Dr. Leslie Pittman & Dean Huiet’s Story:
As we are writing this, we’re t the end of a very long day, a very rewarding day and the beginning of a new journey. Someone once said, “the journey of a thousand miles begins with a single step.” Today we witnessed a wonderful step.
Today’s clinic was in the mountains, “in the clouds” at a village called Belaire (pronounced bo-la-ray) There is a clinic there run by an American woman named Evelyn. She bring in local doctors and nurses whenever she can, but we were the only large medical team there (with actual medical supplies) going there the whole summer. We saw many patients, but one in particular exemplifies “the reason we are here.”

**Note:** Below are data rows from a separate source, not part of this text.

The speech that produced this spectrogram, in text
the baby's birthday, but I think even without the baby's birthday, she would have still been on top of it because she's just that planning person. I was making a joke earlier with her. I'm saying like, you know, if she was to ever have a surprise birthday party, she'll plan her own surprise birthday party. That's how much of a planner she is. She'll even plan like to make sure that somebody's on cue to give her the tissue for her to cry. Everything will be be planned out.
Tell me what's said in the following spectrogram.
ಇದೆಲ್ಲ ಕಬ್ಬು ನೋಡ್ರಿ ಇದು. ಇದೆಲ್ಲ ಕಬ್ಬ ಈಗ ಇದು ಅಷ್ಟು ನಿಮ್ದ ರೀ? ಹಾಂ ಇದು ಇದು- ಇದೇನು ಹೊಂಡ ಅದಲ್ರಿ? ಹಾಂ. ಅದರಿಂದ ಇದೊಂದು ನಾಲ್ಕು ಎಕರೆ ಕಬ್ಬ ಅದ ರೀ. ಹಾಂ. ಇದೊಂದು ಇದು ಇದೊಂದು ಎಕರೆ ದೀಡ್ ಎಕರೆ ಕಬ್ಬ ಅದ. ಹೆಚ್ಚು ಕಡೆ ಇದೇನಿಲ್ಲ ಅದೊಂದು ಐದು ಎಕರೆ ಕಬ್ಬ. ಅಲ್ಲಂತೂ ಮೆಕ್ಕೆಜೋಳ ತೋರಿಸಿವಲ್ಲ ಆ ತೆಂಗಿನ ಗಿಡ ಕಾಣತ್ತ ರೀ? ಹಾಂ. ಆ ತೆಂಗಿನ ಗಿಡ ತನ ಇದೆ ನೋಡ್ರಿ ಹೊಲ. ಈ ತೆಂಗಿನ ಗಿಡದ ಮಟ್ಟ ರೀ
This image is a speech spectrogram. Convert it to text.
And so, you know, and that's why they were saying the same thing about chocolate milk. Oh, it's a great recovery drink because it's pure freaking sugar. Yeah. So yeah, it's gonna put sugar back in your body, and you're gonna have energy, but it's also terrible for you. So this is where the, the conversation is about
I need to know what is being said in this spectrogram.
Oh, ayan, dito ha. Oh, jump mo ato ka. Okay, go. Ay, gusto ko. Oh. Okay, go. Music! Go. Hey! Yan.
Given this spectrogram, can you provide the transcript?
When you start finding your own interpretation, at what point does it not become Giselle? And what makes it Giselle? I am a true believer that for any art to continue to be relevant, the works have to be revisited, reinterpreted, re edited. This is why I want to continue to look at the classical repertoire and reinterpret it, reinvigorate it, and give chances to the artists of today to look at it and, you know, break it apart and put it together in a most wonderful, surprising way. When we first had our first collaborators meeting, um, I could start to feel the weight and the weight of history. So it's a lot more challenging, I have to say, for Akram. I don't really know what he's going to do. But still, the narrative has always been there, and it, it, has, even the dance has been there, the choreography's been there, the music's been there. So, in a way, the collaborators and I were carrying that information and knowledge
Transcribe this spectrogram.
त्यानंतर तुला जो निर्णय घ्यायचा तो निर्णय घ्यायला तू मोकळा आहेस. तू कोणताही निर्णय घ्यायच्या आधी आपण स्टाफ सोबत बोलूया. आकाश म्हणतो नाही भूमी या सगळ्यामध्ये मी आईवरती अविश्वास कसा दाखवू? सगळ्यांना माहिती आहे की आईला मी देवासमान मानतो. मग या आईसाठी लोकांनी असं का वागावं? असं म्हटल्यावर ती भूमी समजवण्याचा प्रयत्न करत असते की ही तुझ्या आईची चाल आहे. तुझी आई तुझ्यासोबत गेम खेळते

This patient was a middle-aged lady who had a left below-the-knee amputation approximately four years ago that was related to a chronic illness. She had not taken a single step under her own power since. When I (Dean) saw her, she had already had her stump fitted for prosthetics, but the lengths had not been trimmed and she couldn’t use them. I am grateful though, that God put someone there before us to prepare this for her, so that we could be part of her amazing story.
The patient waited most of the day. We initially saw her early in the morning, but we had nothing to cut the metal poles. So, she waited while Evelyn went looking for a hacksaw strong enough to cut them. Finally, the poles were trimmed to the exact right lengths (which is very important so that she wouldn’t be unsteady and hurt herself walking). It was then that I noticed that the prosthetic leg was right footed (it was on her left). Taking a chance I called my friend Allen back in the USA and because God was in this, Allen answered. I asked, and within minutes he was mailing a left replacement foot to Miami where Evelyn had contact who could send it to her to give to this patient.

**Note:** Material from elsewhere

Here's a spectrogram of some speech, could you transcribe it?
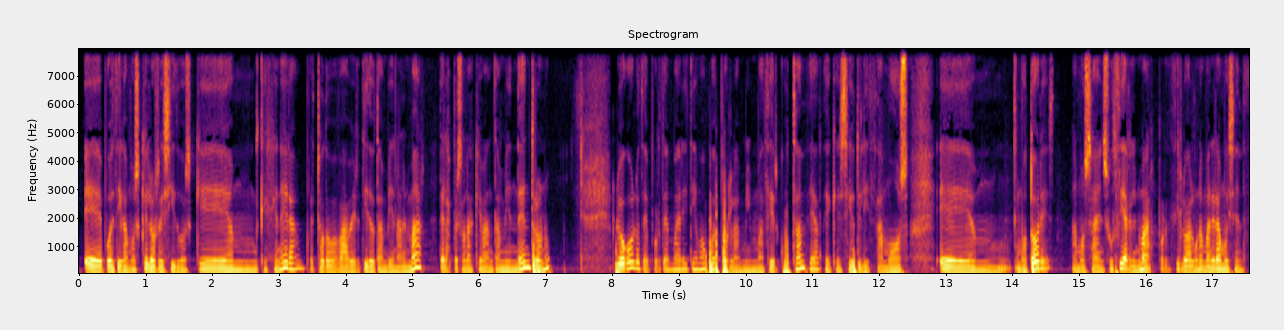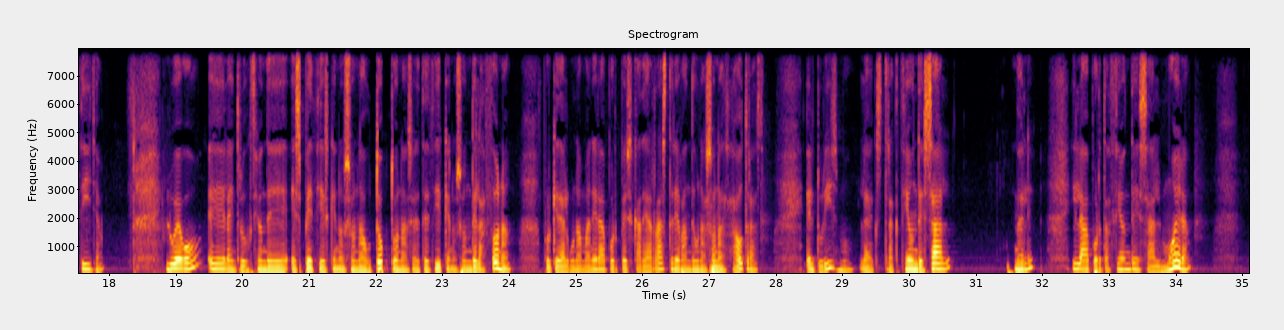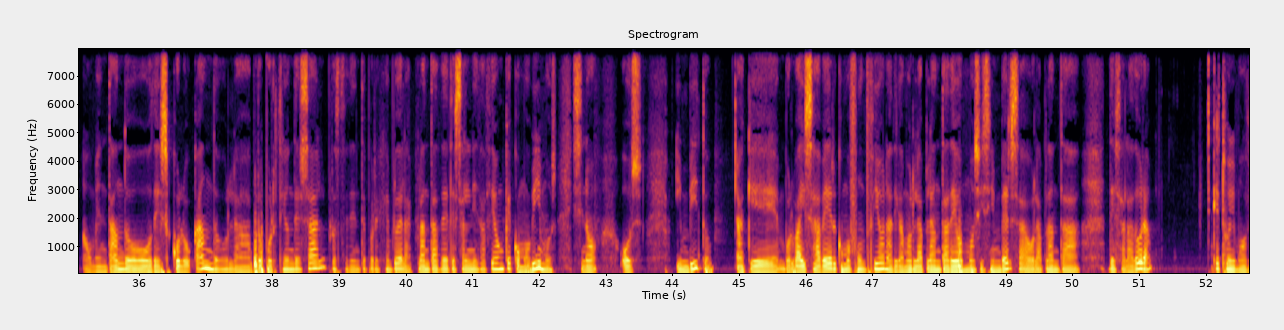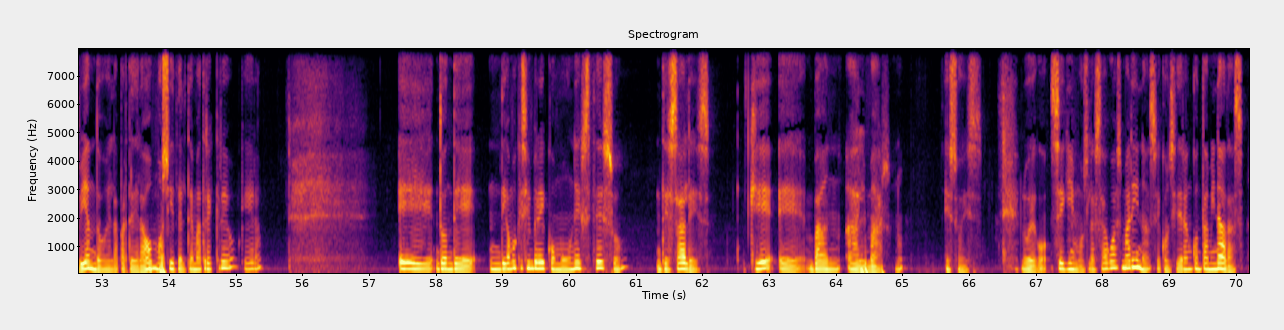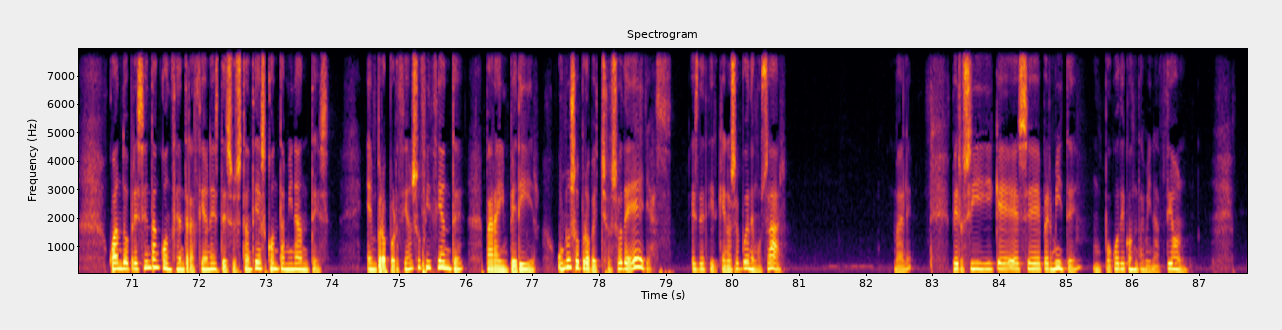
eh, pues digamos que los residuos que, mm, que genera, pues todo va vertido también al mar, de las personas que van también dentro, ¿no? Luego los deportes marítimos, pues por las mismas circunstancias de que si utilizamos motores, Vamos a ensuciar el mar, por decirlo de alguna manera muy sencilla. Luego, eh, la introducción de especies que no son autóctonas, es decir, que no son de la zona, porque de alguna manera por pesca de arrastre van de unas zonas a otras. El turismo, la extracción de sal, ¿vale? Y la aportación de salmuera, aumentando o descolocando la proporción de sal procedente, por ejemplo, de las plantas de desalinización que, como vimos, si no, os invito a que volváis a ver cómo funciona, digamos, la planta de osmosis inversa o la planta desaladora que estuvimos viendo en la parte de la osmosis del tema 3, creo que era, eh, donde digamos que siempre hay como un exceso de sales que eh, van al mar, ¿no? Eso es. Luego, seguimos. Las aguas marinas se consideran contaminadas cuando presentan concentraciones de sustancias contaminantes en proporción suficiente para impedir un uso provechoso de ellas. Es decir, que no se pueden usar. ¿Vale? Pero sí que se permite un poco de contaminación.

So everything was ready and I brought my patient back in. At the last moment we realized we needed another wrap to go over her leg before the stump could be put on. In that moment one of our team members (Ethan Pettigrew) walked in with clean cotton socks. He was a little surprised, but very willing, to donate his sock to a good cause. And now, the prosthetics were attached to her leg and she stood up. For the first time in four years, she could walk. She walked slowly at first, with a crutch under her and me at her elbow for balance – and then more confidently and faster, out of the building and down the ramp. Her smile grew larger with every step, even when I asked her to slow down. She is walking again! Free again! By the grace of God and those he brought together to help her. She will still need the crutch for a few weeks until her left foot can join her and make a properly balanced set, but she is off now for home on two new (right) feet.
When we are crippled, whether in body or in spirit, let’s remember the God who heals our infirmities and covered our iniquities. He can make the blind see and the lame to walk. Daily he heals brokers spirits. I (Dean) am glad to have been here to witness this great joy of healing He has brought.

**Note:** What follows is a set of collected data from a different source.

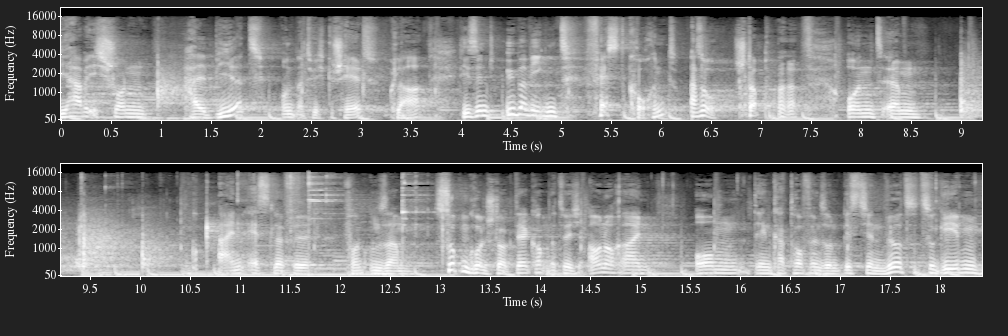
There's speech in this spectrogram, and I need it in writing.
Die habe ich schon halbiert und natürlich geschält, klar. Die sind überwiegend festkochend. Achso, stopp. Und ähm, ein Esslöffel von unserem Suppengrundstock, der kommt natürlich auch noch rein, um den Kartoffeln so ein bisschen Würze zu geben.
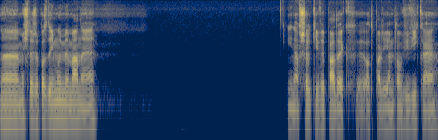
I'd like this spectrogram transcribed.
E, Myślę, że pozdejmujmy manę. I na wszelki wypadek y, odpaliłem tą Vivikę,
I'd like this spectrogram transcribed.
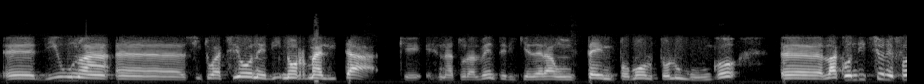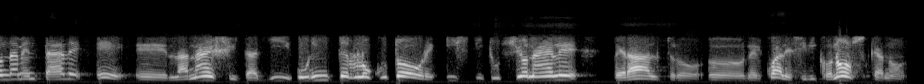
eh, di una situazione di normalità che naturalmente richiederà un tempo molto lungo, eh, la condizione fondamentale è eh, la nascita di un interlocutore istituzionale, peraltro eh, nel quale si riconoscano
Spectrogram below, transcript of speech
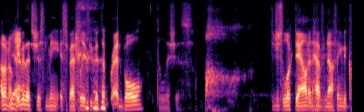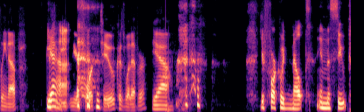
I don't know. Yeah. Maybe that's just me, especially if you get the bread bowl. Delicious. Oh, To just look down and have nothing to clean up. yeah, your fork too, because whatever. Yeah. your fork would melt in the soup.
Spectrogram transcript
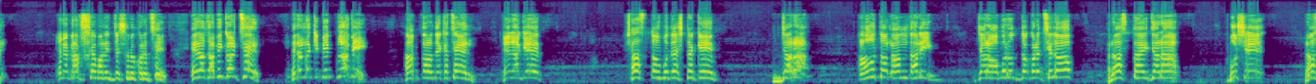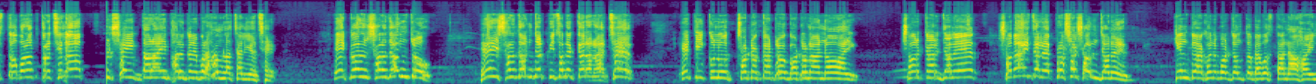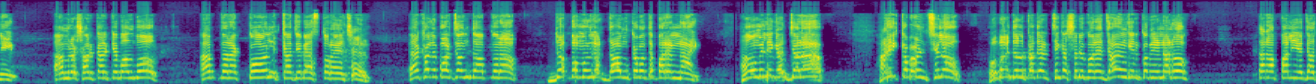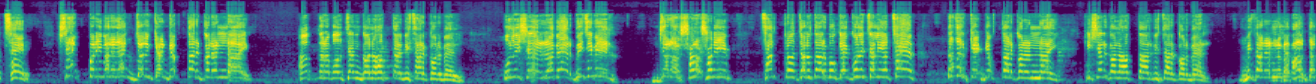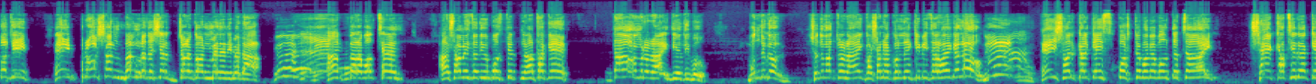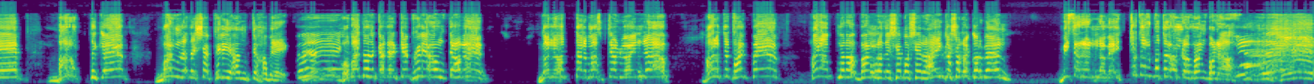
এরা ব্যবসা বাণিজ্য শুরু করেছে। এরা দাবি করছে, এরা নাকি বিপ্লবী। আপনারা দেখেছেন, এর আগে স্বাস্থ্য উপদেষ্টাকে যারা আহত নামধারী, যারা অবরুদ্ধ করেছিল, রাস্তায় যারা বসে রাস্তা অবরোধ করেছিল সেই দ্বারাই ফারুকের উপর হামলা চালিয়েছে। এই কোন ষড়যন্ত্র? এই ষড়যন্ত্রের পিছনে কারা রয়েছে? এটি কোনো ছোটখাটো ঘটনা নয়। সরকার জানে, সবাই জানে, প্রশাসন জানে। কিন্তু এখনও পর্যন্ত ব্যবস্থা না হয়নি। আমরা সরকারকে বলব, আপনারা কোন কাজে ব্যস্ত রয়েছেন? এখনও পর্যন্ত আপনারা দ্রব্যমূল্যের দাম কমাতে পারেন নাই। আওয়ামী লীগের যারা হাইকমান্ড ছিল ওবায়দুল কাদের থেকে শুরু করে জাহাঙ্গীর কবির নানক, তারা পালিয়ে যাচ্ছে। শেখ পরিবারের একজনকে গ্রেপ্তার করেন নাই। আপনারা বলছেন, গণহত্যার বিচার করবেন। পুলিশের র্যাবের বিজিবির যারা সরাসরি ছাত্র জনতার বুকে গুলি চালিয়েছে, তাদেরকে গ্রেপ্তার করেন নাই। কিসের গণহত্যার বিচার করবেন? বিচারের নামে ভাওতাবাজি, এই প্রশাসন বাংলাদেশের জনগণ মেনে নিবে না। আপনারা বলছেন, আসামি যদি উপস্থিত না থাকে তা আমরা রায় দিয়ে দিব। বন্ধুগণ শুধুমাত্র রায় ঘোষণা করলে কি বিচার হয়ে গেল? এই সরকারকে স্পষ্ট ভাবে বলতে চাই শেখ হাসিনাকে ভারত থেকে বাংলাদেশে ফিরিয়ে আনতে হবে। ওবায়দুল কাদেরকে ফিরিয়ে আনতে হবে। গণহত্যার মাস্টার মাইন্ডরা ভারতে থাকবে। আর আপনারা বাংলাদেশে বসে রায় ঘোষণা করবেন। বিচারের নামে চতুর্পথর আমরা মানব না।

* the cross was passed this morning from Turner Arnold to Ethan Pettigrew.